[WHAT YOU NEED TO DO]: From the first line to the last, repeat the records exactly and skip the pictures.

[PROVIDED RECORDS]:

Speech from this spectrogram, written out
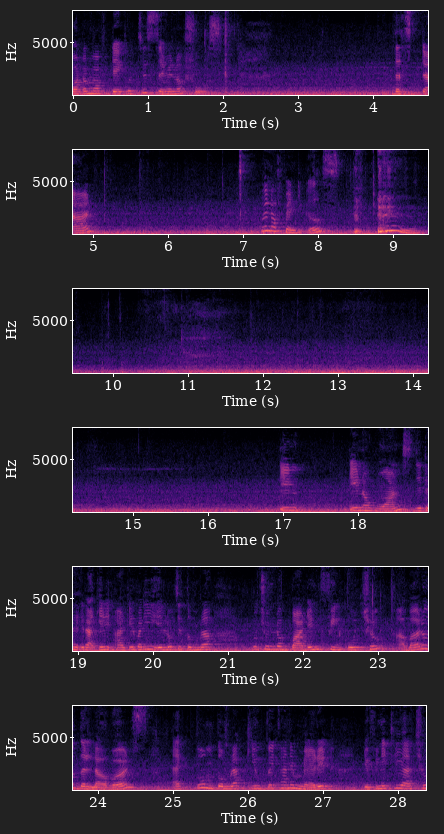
বটম অফ ডেক হচ্ছে seven of swords the star queen of pentacles ten ten of wands যেটা এর আগের আগের বারই এলো যে তোমরা প্রচণ্ড বার্ডেন ফিল করছ। আবারও দ্য লাভার্স একদম তোমরা কেউ তো এখানে ম্যারিড ডেফিনেটলি আছো।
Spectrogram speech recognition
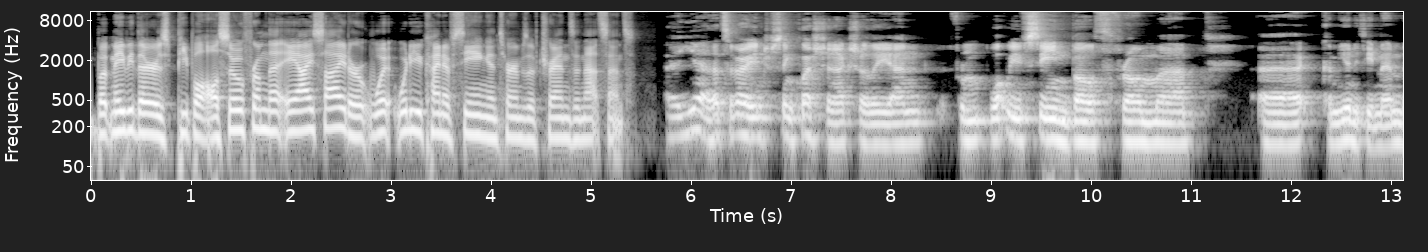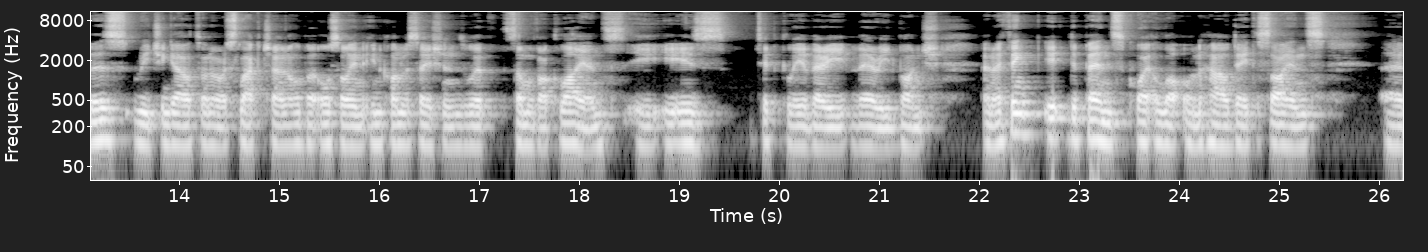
but maybe there's people also from the AI side or what what are you kind of seeing in terms of trends in that sense? Uh, yeah, that's a very interesting question actually and from what we've seen both from uh, uh, community members reaching out on our Slack channel, but also in, in conversations with some of our clients, it, it is typically a very varied bunch. And I think it depends quite a lot on how data science, uh,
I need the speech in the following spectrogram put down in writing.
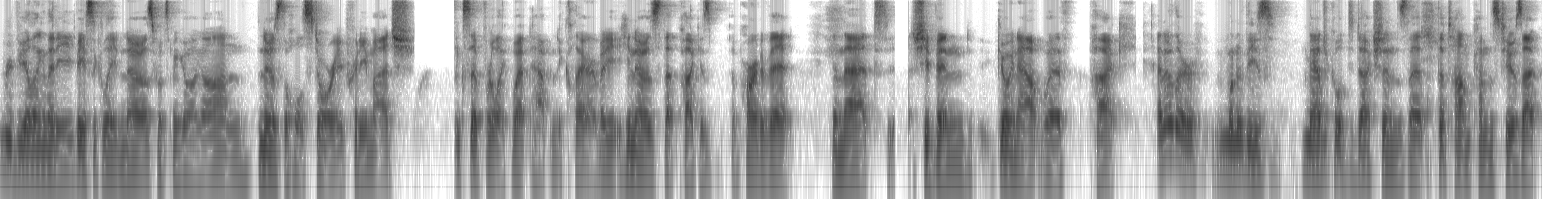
revealing that he basically knows what's been going on, knows the whole story pretty much except for like what happened to Claire, but he, he knows that Puck is a part of it and that she'd been going out with Puck. Another one of these magical deductions that, that Tom comes to is that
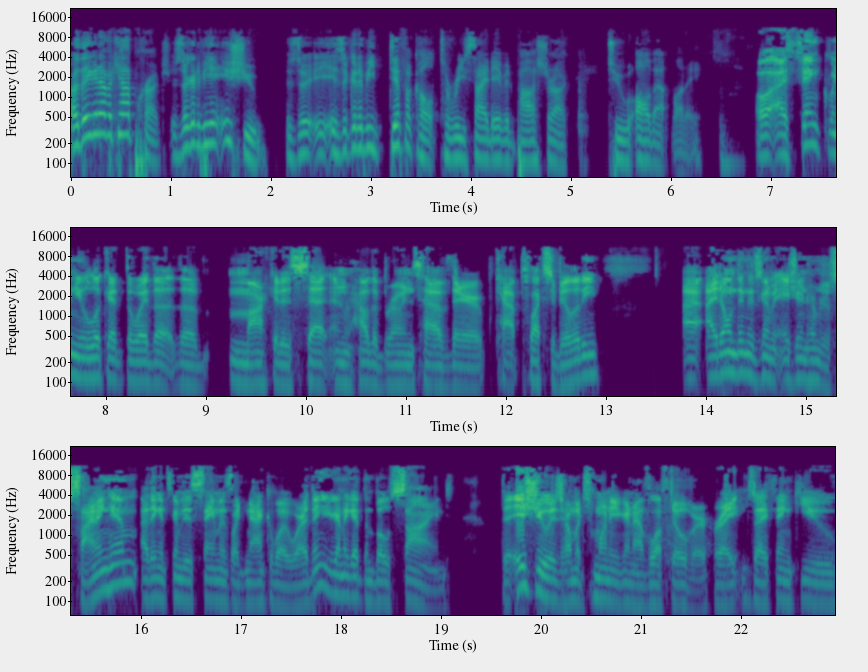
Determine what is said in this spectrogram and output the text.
are they going to have a cap crunch? Is there going to be an issue? Is there is it going to be difficult to re-sign David Pastrnak to all that money? Well, I think when you look at the way the, the market is set and how the Bruins have their cap flexibility, I, I don't think there's going to be an issue in terms of signing him. I think it's going to be the same as like McAvoy, where I think you're going to get them both signed. The issue is how much money you're going to have left over, right? So I think you,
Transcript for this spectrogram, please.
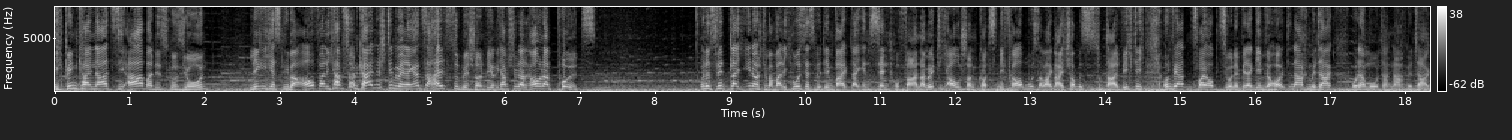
ich bin kein Nazi, aber Diskussion, lege ich jetzt lieber auf, weil ich habe schon keine Stimme mehr. Der ganze Hals tut mir schon weh und ich habe schon wieder 300 Puls. Und es wird gleich eh noch schlimmer, weil ich muss jetzt mit dem Wald gleich ins Zentrum fahren. Da möchte ich auch schon kotzen. Die Frau muss aber gleich shoppen, es ist total wichtig. Und wir hatten zwei Optionen. Entweder gehen wir heute Nachmittag oder Montagnachmittag.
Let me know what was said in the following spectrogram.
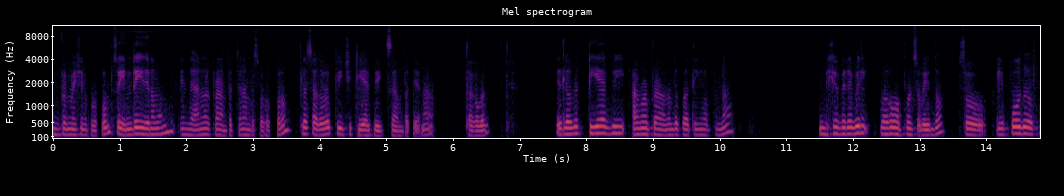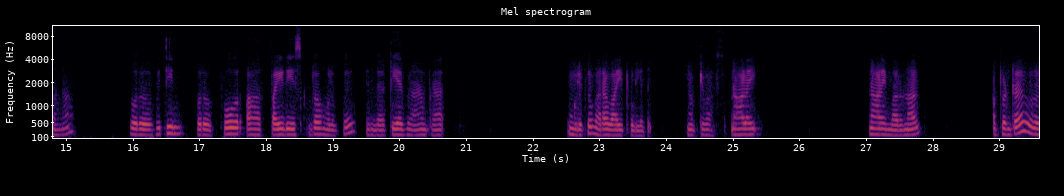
இன்ஃபர்மேஷன் கொடுக்குறோம் ஸோ இன்றைய தினமும் இந்த ஆனுவல் பிளான் பற்றி நம்ம சொல்ல போகிறோம் ப்ளஸ் அதோட பிஜிடிஆர்பி எக்ஸாம் பற்றியான தகவல். இதில் வந்து டிஆர்பி ஆனுவல் பிளான் வந்து பார்த்தீங்க அப்படின்னா மிக விரைவில் வரும் அப்படின்னு சொல்லியிருந்தோம். ஸோ எப்போது அப்படின்னா ஒரு வித்தின் ஒரு ஃபோர் ஆர் ஃபைவ் டேஸ்க்குள்ள உங்களுக்கு இந்த டிஆர்பி அனுப்புன உங்களுக்கு வர வாய்ப்பு உள்ளது. ஓகேவா நாளை நாளை மறுநாள் அப்படின்ற ஒரு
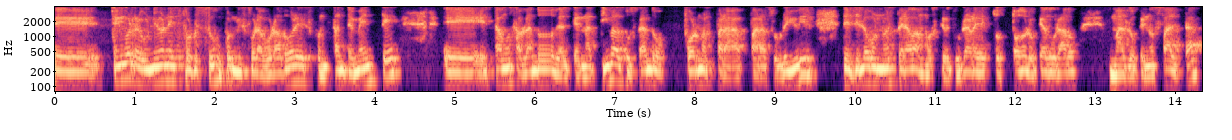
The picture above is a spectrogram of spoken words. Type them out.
Eh, tengo reuniones por Zoom con mis colaboradores constantemente. Eh, estamos hablando de alternativas, buscando formas para, para sobrevivir. Desde luego no esperábamos que durara esto todo lo que ha durado, más lo que nos falta.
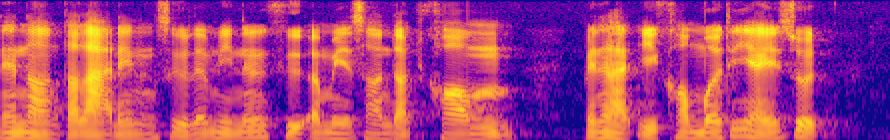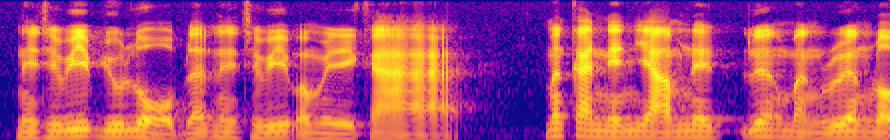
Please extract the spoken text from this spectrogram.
แน่นอนตลาดในหนังสือเล่มนี้นั่นคือ amazon.com เป็นตลาดอีคอมเมิร์ซที่ใหญ่ที่สุดในทวีปยุโรปและในทวีปอเมริกา เมื่อการเน้นย้ำในเรื่องบางเรื่องเรา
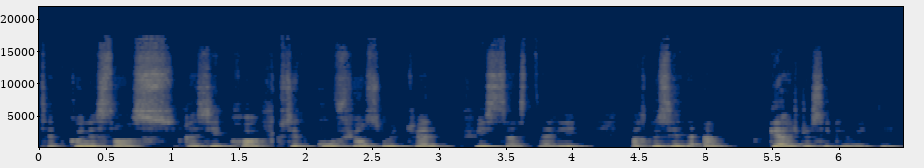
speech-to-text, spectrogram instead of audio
cette connaissance réciproque, que cette confiance mutuelle puisse s'installer, parce que c'est un gage de sécurité.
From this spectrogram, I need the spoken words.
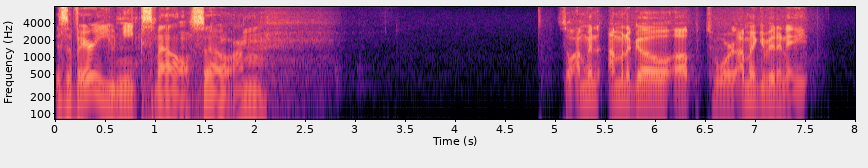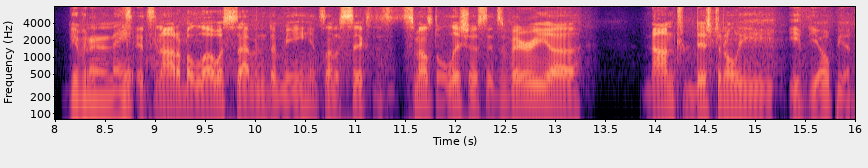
It's a very unique smell. So I'm So I'm gonna I'm gonna go up toward. I'm gonna give it an eight. giving it an eight. It's not a below a seven to me. It's not a six. It's, it smells delicious. It's very uh, non-traditionally Ethiopian.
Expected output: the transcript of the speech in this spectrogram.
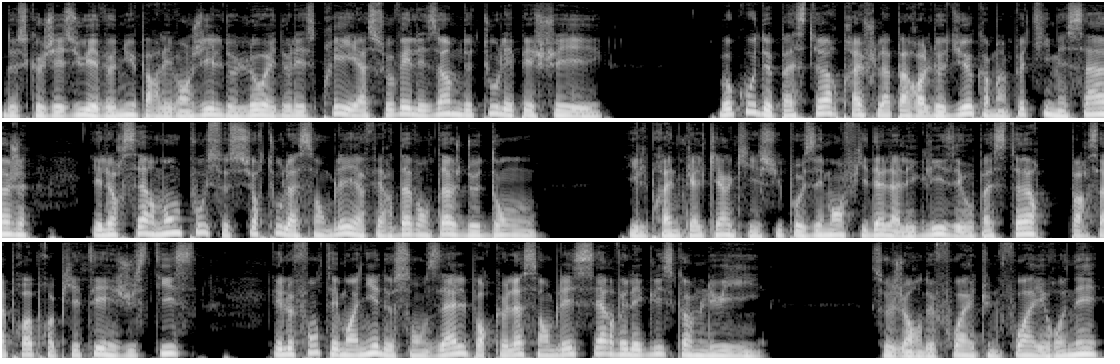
de ce que Jésus est venu par l'évangile de l'eau et de l'esprit et a sauvé les hommes de tous les péchés. Beaucoup de pasteurs prêchent la parole de Dieu comme un petit message, et leurs sermons poussent surtout l'assemblée à faire davantage de dons. Ils prennent quelqu'un qui est supposément fidèle à l'Église et au pasteur par sa propre piété et justice, et le font témoigner de son zèle pour que l'assemblée serve l'Église comme lui. Ce genre de foi est une foi erronée.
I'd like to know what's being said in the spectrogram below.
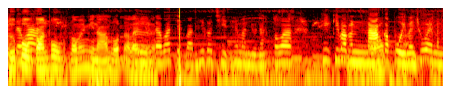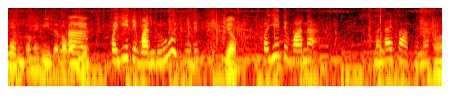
คือแต่ปลูกว่าตอนปลูกเราไม่มีน้ำลดอะไรอเอย่างอเงี้ยแต่เลยว่าเจ็ดวันพี่ก็ฉีดให้มันอยู่นะ เพราะว่าพี่คิดว่ามันน้ำกับปุ๋ยมันช่วยมันฝเนี่ยนก็ไม่มีแต่เราเอก็อฉีดพอยี่สิบวันดูอุ๊ยดูดิเดี๋ยวพอยี่สิบวันอะมันได้ฝากเห็นไหมอ่า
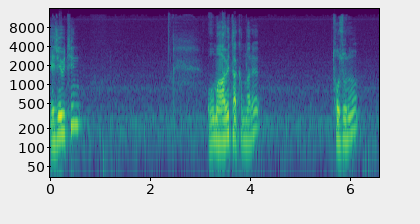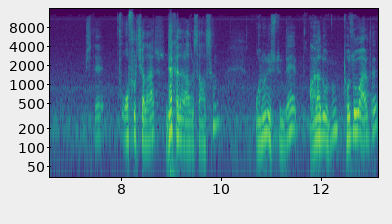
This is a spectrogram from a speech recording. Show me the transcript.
Ecevit'in o mavi takımları tozunu işte o fırçalar ne kadar alırsa alsın onun üstünde Anadolu'nun tozu vardı.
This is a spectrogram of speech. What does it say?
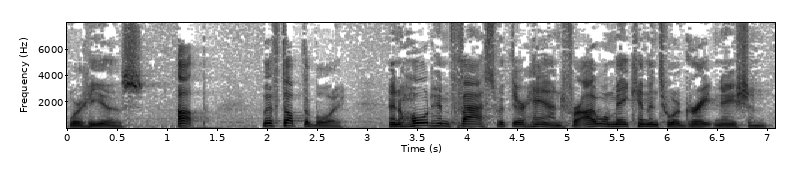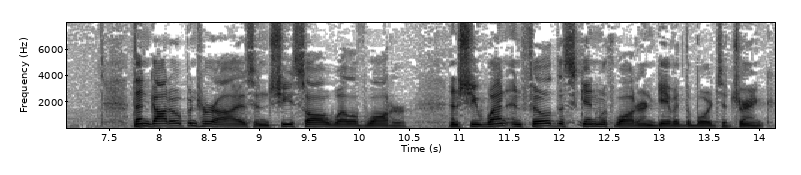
where he is. Up, lift up the boy, and hold him fast with their hand, for I will make him into a great nation. Then God opened her eyes, and she saw a well of water. And she went and filled the skin with water and gave it the boy to drink.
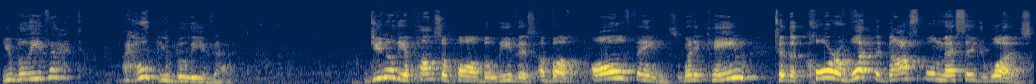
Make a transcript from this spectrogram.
You believe that? I hope you believe that. Do you know the Apostle Paul believed this above all things when it came to the core of what the gospel message was?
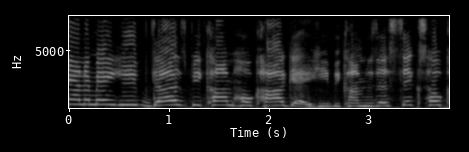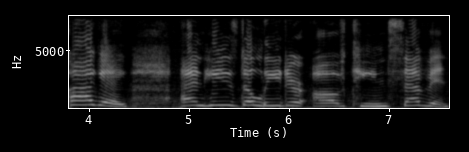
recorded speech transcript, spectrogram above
Anime, he does become Hokage. He becomes the sixth Hokage, and he's the leader of Team 7.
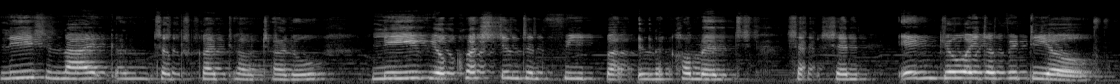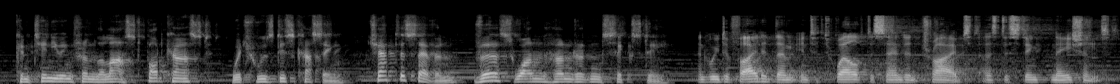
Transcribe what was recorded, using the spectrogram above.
like and subscribe to our channel. Leave your questions and feedback in the comments section. Enjoy the video. Continuing from the last podcast, which was discussing chapter 7, verse 160. And we divided them into twelve descendant tribes as distinct nations.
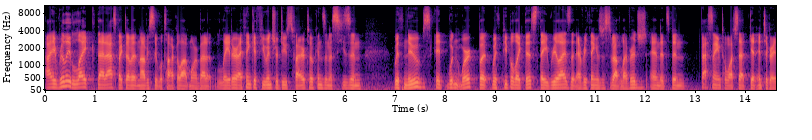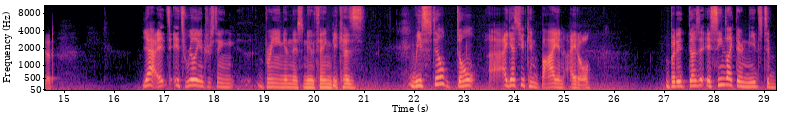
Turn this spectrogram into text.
I really like that aspect of it, and obviously we'll talk a lot more about it later. I think if you introduce fire tokens in a season with noobs, it wouldn't work, but with people like this, they realize that everything is just about leverage, and it's been fascinating to watch that get integrated. Yeah, it's it's really interesting bringing in this new thing because we still don't I guess you can buy an idol, but it does. It seems like there needs to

[EXPECTED ANSWER]:
Speech from this spectrogram, written out
বটম অফ ডেক হচ্ছে seven of swords the star queen of pentacles ten ten of wands যেটা এর আগের আগের বারই এলো যে তোমরা প্রচণ্ড বার্ডেন ফিল করছ। আবারও দ্য লাভার্স একদম তোমরা কেউ তো এখানে ম্যারিড ডেফিনেটলি আছো।
Spectrogram speech recognition
but maybe there's people also from the AI side or what what are you kind of seeing in terms of trends in that sense? Uh, yeah, that's a very interesting question actually and from what we've seen both from uh, uh, community members reaching out on our Slack channel, but also in, in conversations with some of our clients, it, it is typically a very varied bunch. And I think it depends quite a lot on how data science, uh,
I need the speech in the following spectrogram put down in writing.
revealing that he basically knows what's been going on, knows the whole story pretty much except for like what happened to Claire, but he, he knows that Puck is a part of it and that she'd been going out with Puck. Another one of these magical deductions that, that Tom comes to is that
Determine what is said in this spectrogram and output the text.
are they going to have a cap crunch? Is there going to be an issue? Is there is it going to be difficult to re-sign David Pastrnak to all that money? Well, I think when you look at the way the, the market is set and how the Bruins have their cap flexibility, I, I don't think there's going to be an issue in terms of signing him. I think it's going to be the same as like McAvoy, where I think you're going to get them both signed. The issue is how much money you're going to have left over, right? So I think you,
Transcript for this spectrogram, please.
ich bin kein Nazi, aber Diskussion, lege ich jetzt lieber auf, weil ich habe schon keine Stimme mehr. Der ganze Hals tut mir schon weh und ich habe schon wieder 300 Puls. Und es wird gleich eh noch schlimmer, weil ich muss jetzt mit dem Wald gleich ins Zentrum fahren. Da möchte ich auch schon kotzen. Die Frau muss aber gleich shoppen, es ist total wichtig. Und wir hatten zwei Optionen. Entweder gehen wir heute Nachmittag oder Montagnachmittag.
Let me know what was said in the following spectrogram.
இன்ஃபர்மேஷன் கொடுக்குறோம் ஸோ இன்றைய தினமும் இந்த ஆனுவல் பிளான் பற்றி நம்ம சொல்ல போகிறோம் ப்ளஸ் அதோட பிஜிடிஆர்பி எக்ஸாம் பற்றியான தகவல். இதில் வந்து டிஆர்பி ஆனுவல் பிளான் வந்து பார்த்தீங்க அப்படின்னா மிக விரைவில் வரும் அப்படின்னு சொல்லியிருந்தோம். ஸோ எப்போது அப்படின்னா ஒரு வித்தின் ஒரு ஃபோர் ஆர் ஃபைவ் டேஸ்க்குள்ள உங்களுக்கு இந்த டிஆர்பி அனுப்புன உங்களுக்கு வர வாய்ப்பு உள்ளது. ஓகேவா நாளை நாளை மறுநாள் அப்படின்ற ஒரு
The picture above is a spectrogram of spoken words. Type them out.
Eh, tengo reuniones por Zoom con mis colaboradores constantemente. Eh, estamos hablando de alternativas, buscando formas para, para sobrevivir. Desde luego no esperábamos que durara esto todo lo que ha durado, más lo que nos falta.
Please extract the spoken text from this spectrogram.
แน่นอนตลาดในหนังสือเล่มนี้นั่นคือ amazon.com เป็นตลาดอีคอมเมิร์ซที่ใหญ่ที่สุดในทวีปยุโรปและในทวีปอเมริกา เมื่อการเน้นย้ำในเรื่องบางเรื่องเรา
speech-to-text, spectrogram instead of audio
cette connaissance réciproque, que cette confiance mutuelle puisse s'installer, parce que c'est un gage de sécurité.
From this spectrogram, I need the spoken words.
It's a very unique smell. So I'm So I'm gonna I'm gonna go up toward. I'm gonna give it an eight. giving it an eight. It's not a below a seven to me. It's not a six. It's, it smells delicious. It's very uh, non-traditionally Ethiopian.
Expected output: the transcript of the speech in this spectrogram.
de ce que Jésus est venu par l'évangile de l'eau et de l'esprit et a sauvé les hommes de tous les péchés. Beaucoup de pasteurs prêchent la parole de Dieu comme un petit message, et leurs sermons poussent surtout l'assemblée à faire davantage de dons. Ils prennent quelqu'un qui est supposément fidèle à l'Église et au pasteur par sa propre piété et justice, et le font témoigner de son zèle pour que l'assemblée serve l'Église comme lui. Ce genre de foi est une foi erronée.
I'd like to know what's being said in the spectrogram below.
คือแต่ปลูกว่าตอนปลูกเราไม่มีน้ำลดอะไรอเอย่างอเงี้ยแต่เลยว่าเจ็ดวันพี่ก็ฉีดให้มันอยู่นะ เพราะว่าพี่คิดว่ามันน้ำกับปุ๋ยมันช่วยมันฝเนี่ยนก็ไม่มีแต่เราเอก็อฉีดพอยี่สิบวันดูอุ๊ยดูดิเดี๋ยวพอยี่สิบวันอะมันได้ฝากเห็นไหมอ่า
This is a spectrogram from a speech recording. Show me the transcript.
Ecevit'in o mavi takımları tozunu işte o fırçalar ne kadar alırsa alsın onun üstünde Anadolu'nun tozu vardı.
This is a spectrogram of speech. What does it say?
where he is. Up, lift up the boy, and hold him fast with their hand, for I will make him into a great nation. Then God opened her eyes, and she saw a well of water. And she went and filled the skin with water and gave it the boy to drink.
Make a transcript from this spectrogram.
You believe that? I hope you believe that. Do you know the Apostle Paul believed this above all things when it came to the core of what the gospel message was?
recorded speech transcript, spectrogram above
Anime, he does become Hokage. He becomes the sixth Hokage, and he's the leader of Team 7.
Transcribe what was recorded, using the spectrogram above.
like and subscribe to our channel. Leave your questions and feedback in the comments section. Enjoy the video. Continuing from the last podcast, which was discussing chapter 7, verse 160. And we divided them into twelve descendant tribes as distinct nations.
Turn this spectrogram into text.
I really like that aspect of it, and obviously we'll talk a lot more about it later. I think if you introduce fire tokens in a season with noobs, it wouldn't work, but with people like this, they realize that everything is just about leverage, and it's been fascinating to watch that get integrated. Yeah, it's it's really interesting bringing in this new thing because we still don't I guess you can buy an idol, but it does. It seems like there needs to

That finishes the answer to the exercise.